Write out the listing verbatim. No pictures belong in it.

Input data START

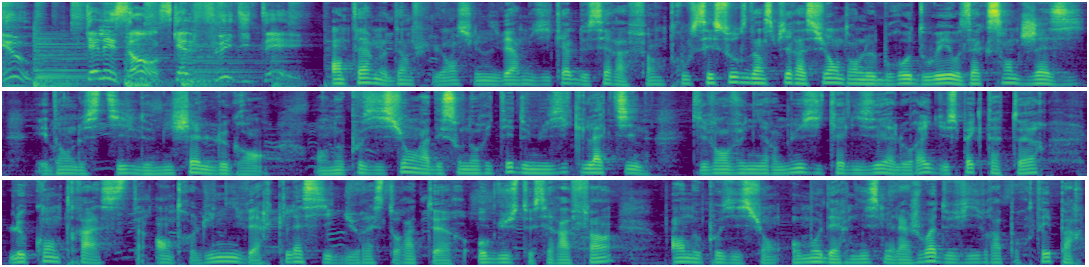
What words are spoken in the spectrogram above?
you Quelle aisance, quelle fluidité En termes d'influence, l'univers musical de Séraphin trouve ses sources d'inspiration dans le Broadway aux accents jazzy et dans le style de Michel Legrand, en opposition à des sonorités de musique latine qui vont venir musicaliser à l'oreille du spectateur le contraste entre l'univers classique du restaurateur Auguste Séraphin en opposition au modernisme et la joie de vivre apportée par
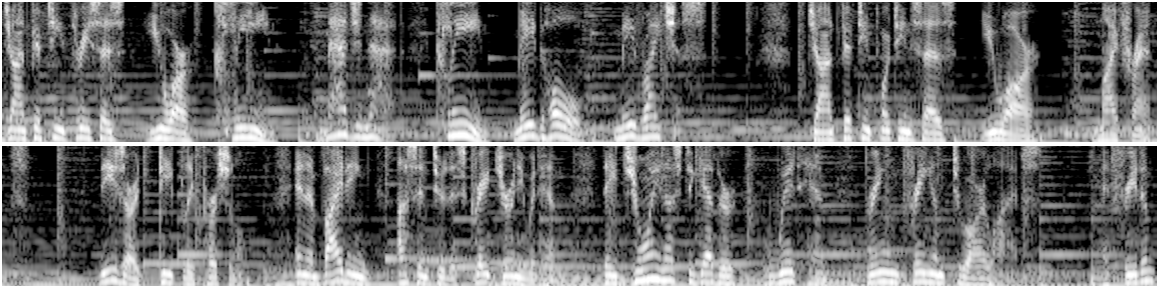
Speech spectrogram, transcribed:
John 15:3 says you are clean. Imagine that. Clean, made whole, made righteous. John 15:14 says, "You are my friends." These are deeply personal and inviting us into this great journey with him. They join us together with him, bringing freedom to our lives. And freedom,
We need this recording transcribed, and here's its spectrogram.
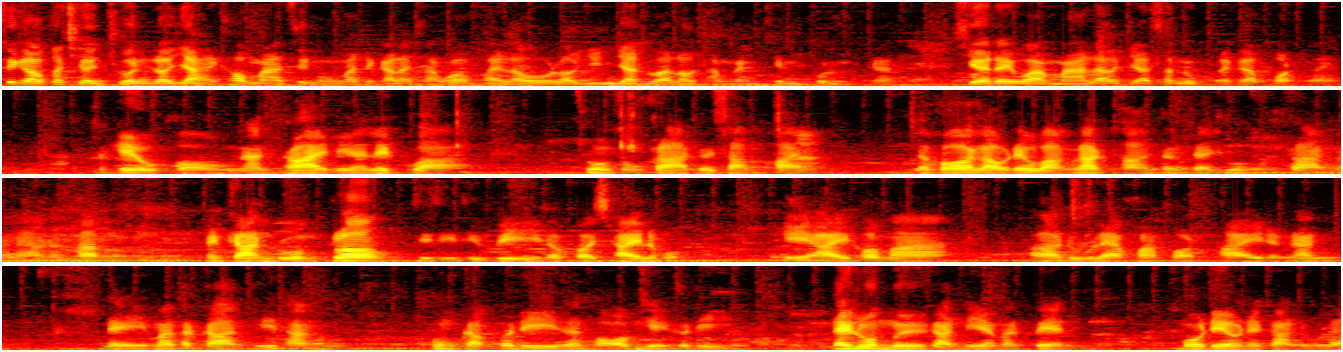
ซึ่งเราก็เชิญชวนเราอยากให้เข้ามาซึ่งมาตรการรักษาความปลอดภัยเราเรายืนยันว่าเราทำกันเข้มข้นก็เชื่อได้ว่ามาแล้วจะสนุกและก็ปลอดภัยสเกลของงานพรายเนี่ยเล็กกว่าช่วงสงกรานต์ด้วยซ้ำไปแล้วก็เราได้วางรากฐานตั้งแต่ช่วงสงกรานต์มาแล้วนะครับ เป็นการรวมกล้อง CCTV แล้วก็ใช้ระบบ AI เข้ามาดูแลความปลอดภัย ดังนั้นในมาตรการที่ทางผู้กำกับก็ดีท่านผอเขตก็ดี ได้ร่วมมือกันเนี่ยมันเป็นโมเดลในการดูแล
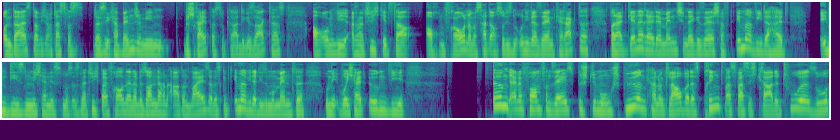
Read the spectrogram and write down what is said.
und da ist, glaube ich, auch das, was Jessica Benjamin beschreibt, was du gerade gesagt hast, auch irgendwie, also natürlich geht's da auch um Frauen, aber es hat auch so diesen universellen Charakter, weil halt generell der Mensch in der Gesellschaft immer wieder halt in diesem Mechanismus ist. Natürlich bei Frauen in einer besonderen Art und Weise, aber es gibt immer wieder diese Momente, wo, ich halt irgendwie irgendeine Form von Selbstbestimmung spüren kann und glaube, das bringt was, was ich gerade tue, so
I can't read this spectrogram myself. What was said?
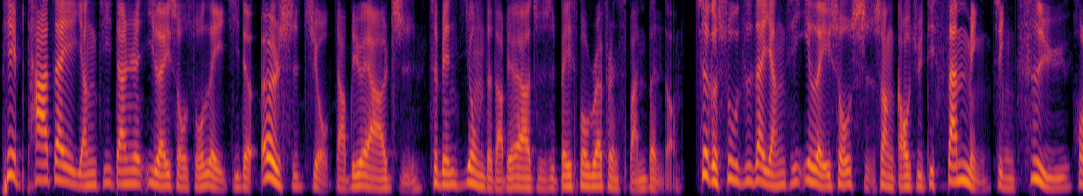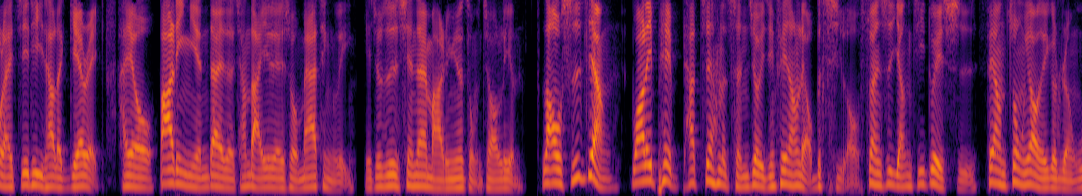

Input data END

#### Response to the exercise
What words are spoken in the spectrogram above?
you Quelle aisance, quelle fluidité En termes d'influence, l'univers musical de Séraphin trouve ses sources d'inspiration dans le Broadway aux accents jazzy et dans le style de Michel Legrand, en opposition à des sonorités de musique latine qui vont venir musicaliser à l'oreille du spectateur le contraste entre l'univers classique du restaurateur Auguste Séraphin en opposition au modernisme et la joie de vivre apportée par
Speech spectrogram, transcribed:
John 15:3 says you are clean. Imagine that. Clean, made whole, made righteous. John 15:14 says, "You are my friends." These are deeply personal and inviting us into this great journey with him. They join us together with him, bringing freedom to our lives. And freedom,
We need this recording transcribed, and here's its spectrogram.
ซึ่งเราก็เชิญชวนเราอยากให้เข้ามาซึ่งมาตรการรักษาความปลอดภัยเราเรายืนยันว่าเราทำกันเข้มข้นก็เชื่อได้ว่ามาแล้วจะสนุกและก็ปลอดภัยสเกลของงานพรายเนี่ยเล็กกว่าช่วงสงกรานต์ด้วยซ้ำไปแล้วก็เราได้วางรากฐานตั้งแต่ช่วงสงกรานต์มาแล้วนะครับ เป็นการรวมกล้อง CCTV แล้วก็ใช้ระบบ AI เข้ามาดูแลความปลอดภัย ดังนั้นในมาตรการที่ทางผู้กำกับก็ดีท่านผอเขตก็ดี ได้ร่วมมือกันเนี่ยมันเป็นโมเดลในการดูแล
Read the spectrogram and write down what is said.
und da ist, glaube ich, auch das, was Jessica Benjamin beschreibt, was du gerade gesagt hast, auch irgendwie, also natürlich geht's da auch um Frauen, aber es hat auch so diesen universellen Charakter, weil halt generell der Mensch in der Gesellschaft immer wieder halt in diesem Mechanismus ist. Natürlich bei Frauen in einer besonderen Art und Weise, aber es gibt immer wieder diese Momente, wo, ich halt irgendwie irgendeine Form von Selbstbestimmung spüren kann und glaube, das bringt was, was ich gerade tue, so
I can't read this spectrogram myself. What was said?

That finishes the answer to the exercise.